Solanum quitoense, also known as naranjilla, is a unique fruit with a refreshing and intense aroma that sets it apart from other fruits. However, it is still useful to compare its characteristics with those of other fruits to understand its qualities better.
When it comes to taste, naranjilla has a tart flavor that is similar to a combination of lime and pineapple. It is also slightly sweet, which makes it a great addition to desserts and beverages. In comparison to lemon, naranjilla has a less sour taste, making it more palatable for those who prefer milder flavors.
In terms of texture, naranjilla has a pulpy flesh that is similar to that of tomatoes. However, its seeds are much larger and more noticeable than those of tomatoes. Its texture is also more delicate than that of tomatoes, making it easier to blend and process into a smooth puree or juice.
When it comes to nutritional content, naranjilla is a good source of vitamin C, potassium, and fiber. In comparison to other fruits, it has a lower sugar content than pineapples and lemons, making it a healthier option for those who are watching their sugar intake.
Overall, naranjilla is a unique fruit that has a distinct taste and texture. While it shares some similarities with other fruits such as lime, pineapple, lemon, and tomatoes, it stands out due to its refreshing and intense aroma.
Frequently Asked Questions
What is the taste of Solanum quitoense?
Solanum quitoense, commonly known as lulo, has a unique and refreshing taste that is often described as a combination of lime, rhubarb, and pineapple. The fruit has a slightly acidic taste with a hint of sweetness.
What are the common uses of Solanum quitoense?
Lulo is a versatile fruit that can be used in a variety of ways. It is commonly used to make juices, smoothies, jams, and desserts. The fruit can also be used in savory dishes, such as sauces and marinades, to add a tangy flavor.
Is Solanum quitoense safe to eat?
Yes, Solanum quitoense is safe to eat. The fruit is rich in vitamins and minerals and has no known toxic effects. However, it is important to wash the fruit thoroughly before consumption to remove any dirt or pesticides.
How do you prepare Solanum quitoense for consumption?
To prepare Solanum quitoense, wash the fruit thoroughly and cut it in half. Scoop out the pulp and seeds with a spoon and discard the skin. The pulp can be eaten raw or used in various recipes.
Where can you buy Solanum quitoense?
Solanum quitoense is native to South America but can now be found in specialty grocery stores and markets around the world. You can also purchase the fruit online from various retailers.

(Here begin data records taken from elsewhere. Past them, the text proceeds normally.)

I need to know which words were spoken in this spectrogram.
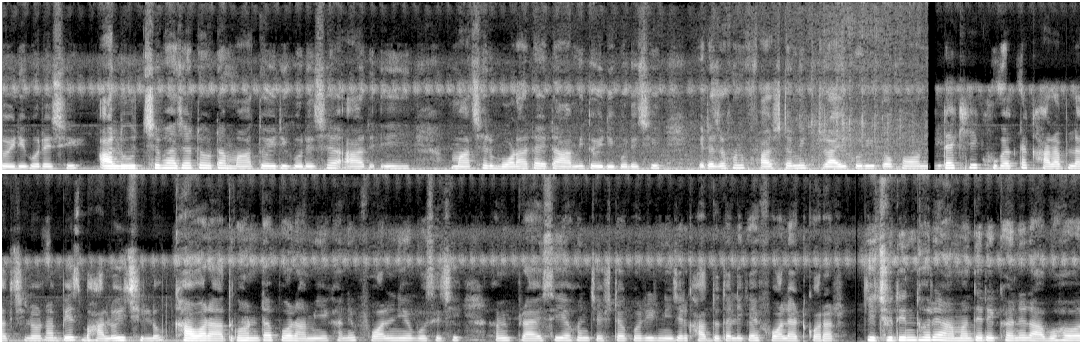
তৈরি করেছি। আলু উচ্ছে ভাজাটা ওটা মা তৈরি করেছে আর এই মাছের বড়াটা এটা আমি তৈরি করেছি। এটা যখন ফার্স্ট আমি ট্রাই করি তখন এটা খেয়ে খুব একটা খারাপ লাগছিল না, বেশ ভালোই ছিল। খাওয়ার আধ ঘণ্টা পর আমি এখানে ফল নিয়ে বসেছি। আমি প্রায়শই এখন চেষ্টা করি নিজের খাদ্য তালিকায় ফল অ্যাড করার। কিছুদিন ধরে আমাদের এখানের আবহাওয়া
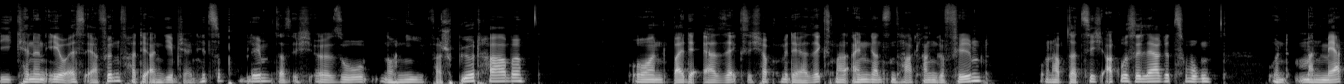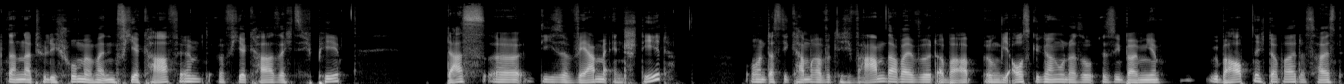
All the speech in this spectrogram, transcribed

What are some similar fruits to Solanum quitoense?
Solanum quitoense is part of the nightshade family and is related to tomatoes, potatoes, and eggplants. The fruit is often compared to other tropical fruits such as passion fruit and guava due to its unique taste and texture.